Before going on, it’s important to say that we came by our survival strategies honestly and that their intelligence deserves deep-felt respect. At a minimum, they worked — you are here.

As children (and adults), when what we’re experiencing is too much our nervous systems are designed to automatically move away from dangerous intensity into other states with better odds for survival. But this isn’t always about actual life or death threat or physical harm, though. As social creatures who are dependant on mutual, reliable connection, we’re hardwired to seek more than safety—we need belonging and dignity, too.

“It’s fine”makes so much sense with this understanding.

When we numb to reality, we can then create a fantasy that helps us to endure. Whether that’s the fantasy we make up about our family being loving because bills were paid, partners not being present because they’re stressed, or a toxic workplace (or society) as “the way things are,” the split from our inner experience is always meant to help us navigate our precarious relational space. The problem is, we know it’s not true. What this breeds is a lot of anxiety and a constant preoccupation with having everything figured out. And, in hiding what we feel to live from stories we create, we build connection at the cost of our authenticity. It’s impossible to be truly seen, known, and intimate with others if we’re accustomed to holding back our most vulnerable truths. In the end, it’s us who become an act.

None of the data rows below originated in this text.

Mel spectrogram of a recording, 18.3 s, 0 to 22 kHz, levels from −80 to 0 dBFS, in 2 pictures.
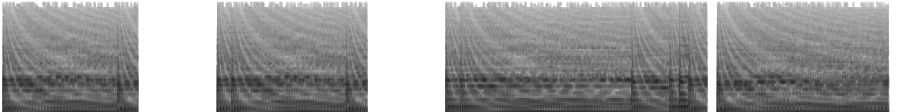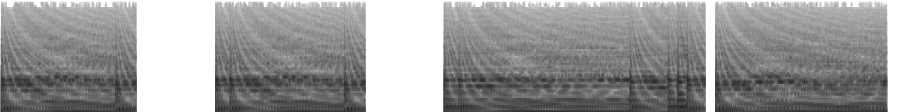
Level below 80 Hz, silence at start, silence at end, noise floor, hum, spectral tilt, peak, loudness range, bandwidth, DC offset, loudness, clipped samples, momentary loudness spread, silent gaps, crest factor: -38 dBFS; 0 s; 0.25 s; under -90 dBFS; none; -4.5 dB/octave; 0 dBFS; 2 LU; over 20 kHz; 10%; -15 LUFS; under 0.1%; 4 LU; 1.38-2.16 s, 3.68-4.45 s, 7.07-7.16 s, 8.89-9.17 s, 10.53-11.31 s, 12.82-13.59 s, 16.22-16.31 s; 16 dB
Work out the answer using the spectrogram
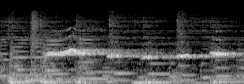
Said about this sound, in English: Forget your troubles, try to be just like the cheerful chickadee, and whistle while you work.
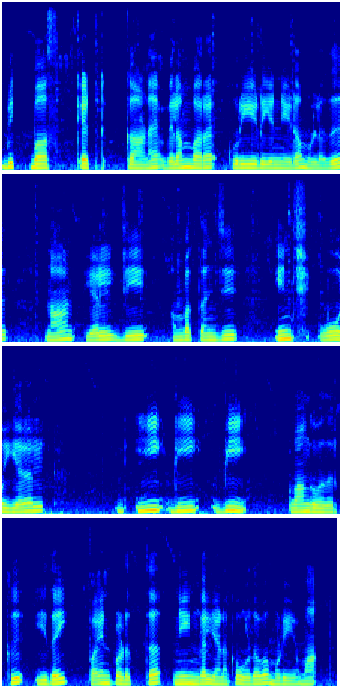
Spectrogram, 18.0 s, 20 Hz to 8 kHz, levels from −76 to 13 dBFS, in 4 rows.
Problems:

Our strategies don’t just impact our relationship with others—we embody and play them out with ourselves. We have make-believe ideas about who we are or should be. We perform, posture, and push, trying to become the version of ourselves we need to be to not feel what it’s like to be us. And we may become permissive of ineffective actions—ones that don’t meet our needs, don’t align with our values, or that just don’t feel good—because we no longer know what we feel. Over time, any feeling becomes risky because it threatens to unleash a torrent of unfelt, unexpressed realness. We clamp up and keep pretending.

Our thwarted emotional lives become chronic tension stored in the body.Meanwhile, our strategies double-down, and we suffer through the same familiar patterns.

Here is where somatic coaching often comes in. It’s likely that at some point our habitual ways of being clash with the life we long for. By working through the body, we can begin to meet and be with these wayward tendencies. We get curious to know more about them, asking questions to better understand how they show up, how they came to be, and what they’ve been trying to take care of.

Where do you feel “fine” in your body?

What would it mean if it weren’t fine? How would you know?

When do you remember saying “it’s fine” for the first time? What was it trying to take care of?

What’s the cost of everything being “fine?”

What might open up if it were safe to say that things aren’t “fine?”

Through the answers to these questions—both spoken and embodied—a simple understanding of “it’s fine” can expand into a profound view of someone. Through this single entry-point, we gain clarity and depth about who a person has been, how they came to be, and what matters to them; what’s real and true comes forward. They become visible and knowable, especially to themselves. And, through the arc of somatic coaching and somatic practices, we discover how to rest in what’s real; to finally shift into a version of life where “fine” is no longer good enough.

A note on this period in time

We are lucky to live in an era when individuals and groups are learning to embody a “no.” This country and the planet are not fine. People are not fine. A collective shift into the reality of what it feels like to live right now is taking shape, especially within marginalized persons and communities. Think about #MeToo and #BlackLivesMatter, but also March For Our Lives and the many immigration protests that have happened around the country.

The micro to all of that macro lives in our nonchalant moments. When we trade what’s true to protect others—especially systems of oppression—we reinforce our learned helplessness. To do our collective work, it is imperative that we also do the work of transforming the strategies we’ve learned to disconnect from ourselves into new ways of being in integrity, deeper connection, resilience, and effective action.

David Martinez